Apratim Purakayastha (AP), Skillsoft’s Chief Technology Officer, joked that the core competencies going forward will be ‘Reading, writing, arithmetic, and Agile.’ “Agile is not just a software development paradigm; it’s actually a way of working. It’s about continuous planning, doing, and validating. It’s fundamentally about a team working in specialist roles, but optimized for team goals. It’s about planning work in short, quantifiable sprints. It’s going to be so much more prevalent than it is today in all functions — marketing, back office operations, sales and go to market will all be Agile much more so than today. Because at its core, the Agile principles can better manage a hybrid work environment and remote diversified workforce. And digital is the fuel of Agile; they will complement each other and drive each other forward.”
As AP continues, “The more subtle thing that’s sometimes overlooked is the role of inclusion and diversity in Agile.
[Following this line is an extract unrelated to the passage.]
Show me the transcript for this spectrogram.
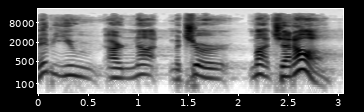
Maybe you are not mature much at all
What will happen in a post-pandemic world where agility is more applicable is that we’ll have globally diverse workforces with different cultures and in different countries, and as a leader — or even as a participant — being sensitive to different cultures and how people collaborate across the globe will be much more important.” Positioning Agile as a need to have rather than a nice to have, AP’s prediction about its adoption is paired with a warning, “Organizations that haven’t adopted agile are missing out on an opportunity and if they don’t become agile sooner, they’ll be much less efficient than they ought to be.”
For a final 2021 prediction, I turned to Skillsoft’s Vice President and General Manager of Product and User Experience for SumTotal Systems, Debasis Dutta, who stressed the fast-emerging concept of the Internet of Careers. “It’s designed to give individuals the ability to properly showcase their skills and carry them digitally throughout all their careers,” he explains. Although Debasis notes that the Internet of Careers has been in the works for quite some time, “The real progress and digital acceleration took place during the pandemic. The pandemic pushed forward the adoption of remote work, a changing workforce, and redefinition of the business. We all learned how to use collaboration tools effectively, how to work in a virtual environment, how to do business completely online. Now, as we approach a world of work that calls for future-ready employees, those who have a clear record of ambition and achievement when it comes to upskilling will have a leg up.”
He continues, “When you allow this to happen, people are very encouraged to get ongoing learning, and that helps overall to build your resilient workforce.” And, he advises organizations not to miss out on this new world of work that benefits both employees and employers. “The plan of action would be (a) embrace and acknowledge that Internet of Careers is a business imperative, (b) redefine the talent processes towards being more equitable, and (c) be part of the credential exchange platforms that facilitate this change in the new world of work.”
2020 will go down in history as a year of great disruption, but also as one of great learning and even opportunity. It taught us that the only thing we can count on is change. But, by building and nurturing a culture of continuous learning, we can better prepare our teams to be adaptive, resilient, and future-fit … for whatever the future has in store.
If you’d like more of these predictions and recommendations, I encourage you to listen to my year-end podcast.
Happy New Year.